The main reason the systems were so tied to the specific adventure is that they tried to be almost completely objective. If the player/party did this, +5 points; if they did that, -2 points. Sometimes they would add up gold piece value of treasure and hit points dealt and taken... both measures that could be radically different from adventure to adventure. The only non-objective measures were the occasional allowance for the DM to award points for good play.
The RPGA introduced a standardized scoring system for RPGs in 1983 that allowed for meaningful comparison of scores from different adventures and even game systems. It was subjective and required judges.

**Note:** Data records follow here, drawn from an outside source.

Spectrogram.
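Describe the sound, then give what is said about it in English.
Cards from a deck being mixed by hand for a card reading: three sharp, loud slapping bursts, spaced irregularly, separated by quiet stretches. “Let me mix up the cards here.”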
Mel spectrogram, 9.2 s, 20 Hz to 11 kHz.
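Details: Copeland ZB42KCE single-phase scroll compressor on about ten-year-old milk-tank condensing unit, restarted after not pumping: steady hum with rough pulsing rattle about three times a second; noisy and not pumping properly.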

In Issue #10 and #11 of Polyhedron Newzine, the Role Playing Gamer's Association (RPGA) presented a new system for scoring tournament modules that would be used for all TSR role-playing games in RPGA-sanctioned tournaments. The system--described in detail in Polyhedron #11--applies to both teams and individuals and awards points in 8 categories that theoretically would work across different adventures. Each category was rated 1-10 by the judge and then multiplied by a weighting modifier. The categories and their modifiers were: Reaching Event Objective (x10), Reaching Secondary Objective (x4), Player/s Survived (x5), Role-Playing (x7), Teamwork (x8), Ingenuity (x3), Risks Taken (x2), and Rules Knowledge (x6). There was also a sheet for bonus points in the categories Treasure (x1), Power Abuse (x1.5), Determination (x5), and Fun (x2). You can see the details of this system on pages 19 and 20 of Polyhedron #11. This system was also used to rank players in the RPGA by totaling their all their scores for a point ranking system (an advantage for those who played multiple tournament events). Top ranked RPGA players were named, with their aggregate scores, in Polyhedron #10.

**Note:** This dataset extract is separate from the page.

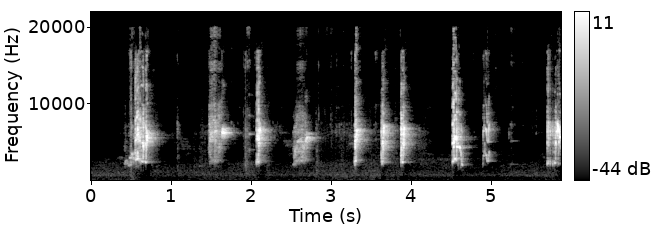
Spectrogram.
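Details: Lovebirds having a competitive moment, calling with bright high chirps spaced about half a second apart, some in quick pairs, over a quiet indoor background.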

The system attempted the kind of universal rankings you are talking about, although it was not perfect. The Secondary Objective category might not apply in an adventure with no secondary objective, in which case that team/player would not have the opportunity to score as many points as a team/player that played an adventure with a secondary objective. That being said, most TSR modules with which I am familiar had something you could identify as a secondary objective.

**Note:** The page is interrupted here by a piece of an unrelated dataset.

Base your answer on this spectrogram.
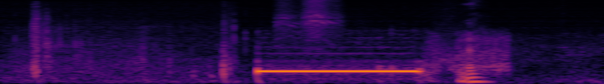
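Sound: telephone dialing tones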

Nevertheless, apart from this potential flaw, the categories easily translate across different adventures, and even gaming systems. A perfect score in any adventure, with bonus points, would be 545 points. Unlike earlier scoring systems, there were no points for any specific challenges within an adventure, so specific differences between adventures became moot. Therefore one team or player's performance in one module could be meaningfully compared to another team or player's performance in a very different module. You could even compare one team's result in a D&D adventure with another's in a Gamma World adventure.
The tradeoff for universality, of course was that this system is highly subjective, requiring impartial judges with hopefully very similar standards from event to event. Of course lots of worthy competitions rely on the subjective opinions of judges, but the clear cut days of X number of points for Y achievement in RPGs were over, at least for TSR games.
It's not clear from my research how long this system was in use. The RPGA was disbanded in 2014 and replaced by the D&D Adventurer's League. It is also important to note that it was applied only to TSR RPGs, so non-TSR games would have to continue using their own scoring systems, though it's possible other companies tried to standardize tournament scoring as well.